Sure, there's a motive in this case. Gang harassment is the motive in this case. Javier Garcia was at one time a member of the gang called the Bishops. He quit that gang. He went back to Juarez High School, out of the gangs. The defendant was a member of the Ambrose street gang. He was not going to school. He was not working. He was a member of a gang. How do these gangs operate? If someone shoots a member of the Ambrose then a member of the Ambrose gets back at a member of the Bishops. That is how it goes.

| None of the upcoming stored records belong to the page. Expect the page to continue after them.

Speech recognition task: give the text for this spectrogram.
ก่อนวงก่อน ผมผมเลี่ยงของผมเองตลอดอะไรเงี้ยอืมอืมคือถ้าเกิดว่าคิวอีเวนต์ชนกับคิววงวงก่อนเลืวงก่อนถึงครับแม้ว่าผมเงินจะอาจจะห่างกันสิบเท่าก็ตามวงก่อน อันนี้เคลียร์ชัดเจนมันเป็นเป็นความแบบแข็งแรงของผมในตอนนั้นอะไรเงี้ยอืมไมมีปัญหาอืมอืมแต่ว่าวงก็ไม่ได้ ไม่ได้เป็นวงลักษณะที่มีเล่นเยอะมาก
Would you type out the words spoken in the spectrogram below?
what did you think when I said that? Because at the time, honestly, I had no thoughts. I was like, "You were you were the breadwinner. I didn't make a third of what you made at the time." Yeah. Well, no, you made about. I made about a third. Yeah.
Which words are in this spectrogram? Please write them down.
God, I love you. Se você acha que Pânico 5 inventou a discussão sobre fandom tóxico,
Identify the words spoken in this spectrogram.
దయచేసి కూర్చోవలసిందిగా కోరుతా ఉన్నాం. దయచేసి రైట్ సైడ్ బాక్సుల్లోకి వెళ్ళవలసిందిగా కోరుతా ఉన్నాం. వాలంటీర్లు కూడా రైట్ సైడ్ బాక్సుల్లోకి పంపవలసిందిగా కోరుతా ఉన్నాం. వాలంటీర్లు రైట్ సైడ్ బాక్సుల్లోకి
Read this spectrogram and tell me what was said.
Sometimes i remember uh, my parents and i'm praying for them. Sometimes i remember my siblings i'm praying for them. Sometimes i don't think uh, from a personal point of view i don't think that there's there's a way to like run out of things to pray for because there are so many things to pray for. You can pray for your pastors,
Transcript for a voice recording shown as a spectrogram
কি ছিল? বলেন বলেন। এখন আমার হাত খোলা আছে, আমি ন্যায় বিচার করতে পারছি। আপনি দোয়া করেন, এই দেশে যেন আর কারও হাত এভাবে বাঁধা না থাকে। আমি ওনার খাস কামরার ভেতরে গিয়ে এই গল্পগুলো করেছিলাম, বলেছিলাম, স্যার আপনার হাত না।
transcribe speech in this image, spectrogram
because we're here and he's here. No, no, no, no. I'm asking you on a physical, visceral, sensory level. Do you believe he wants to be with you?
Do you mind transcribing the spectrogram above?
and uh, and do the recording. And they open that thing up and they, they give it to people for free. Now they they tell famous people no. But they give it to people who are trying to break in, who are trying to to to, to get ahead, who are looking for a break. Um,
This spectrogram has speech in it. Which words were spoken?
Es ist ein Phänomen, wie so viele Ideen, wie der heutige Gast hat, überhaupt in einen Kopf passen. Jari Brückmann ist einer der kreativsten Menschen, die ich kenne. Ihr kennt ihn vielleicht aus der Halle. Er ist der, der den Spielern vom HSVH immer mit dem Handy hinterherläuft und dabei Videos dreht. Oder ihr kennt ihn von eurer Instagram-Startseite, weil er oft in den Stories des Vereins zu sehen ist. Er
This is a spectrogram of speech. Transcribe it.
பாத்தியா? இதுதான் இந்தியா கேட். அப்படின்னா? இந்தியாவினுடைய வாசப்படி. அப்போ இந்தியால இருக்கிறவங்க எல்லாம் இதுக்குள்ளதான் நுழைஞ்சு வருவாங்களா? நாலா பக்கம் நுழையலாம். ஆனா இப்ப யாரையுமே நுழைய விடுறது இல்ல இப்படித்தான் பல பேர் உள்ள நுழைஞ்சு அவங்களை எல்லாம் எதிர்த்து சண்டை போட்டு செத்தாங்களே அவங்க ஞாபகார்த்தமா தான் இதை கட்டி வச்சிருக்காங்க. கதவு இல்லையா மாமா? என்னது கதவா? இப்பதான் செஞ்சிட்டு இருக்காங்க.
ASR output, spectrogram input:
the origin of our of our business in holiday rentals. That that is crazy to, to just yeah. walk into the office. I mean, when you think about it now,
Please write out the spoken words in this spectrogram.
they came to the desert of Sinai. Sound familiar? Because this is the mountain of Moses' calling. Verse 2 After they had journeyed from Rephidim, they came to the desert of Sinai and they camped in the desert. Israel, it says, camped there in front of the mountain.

The motive is either to get even with a Bishop or it is to recruit another person by forcing him to join your gang. It could be either one of those. But the point is there is a motive here. There is a score to settle. There is a recruitment to be done.
When the defendant takes the stand to testify he lies about being in a gang, but you saw on TV on the tape that we showed you he was. He was in a gang.
The tape makes it all clear. It shows you how he is lying, . . . and it is true he did the shooting in this case. That tape shows it because on the one chance he did not know what was coming he lied about his gang membership and we got the best evidence we could. We showed you on tape Victor Cruz is a gang member."
The prosecutor at no time asked the defendant if he was a gang member in January 1982, when Garcia was shot, but only if he was a gang member in September or October of 1981 when the film was made, and the film does not show or establish that the defendant was a member of a gang when Garcia was shot. The film was therefore inadmissible. We cannot determine the effect the improper film evidence and the prejudicial arguments had on the jury or speculate that the jury only acted on competent evidence. (People v. Monroe (1975), 32 Ill. App. 3d 482, 490, 335 N.E.2d 783.) Although the evidence was sufficient to sustain a guilty finding in the absence of the film evidence, it cannot be rationally contended that the film did not contribute to the defendant's conviction and the error therefore cannot be considered harmless. People v. Robinson (1977), 46 Ill. App. 3d 713, 718, 361 N.E.2d 131; Chapman v. California (1967), 386 U.S. 18, 17 L. Ed. 2d 705, 87 S. Ct. 824.
The judgment of the trial court is reversed and the cause is remanded for a new trial.
Reversed and remanded.
Reversed and remanded.
© 2002 VersusLaw Inc.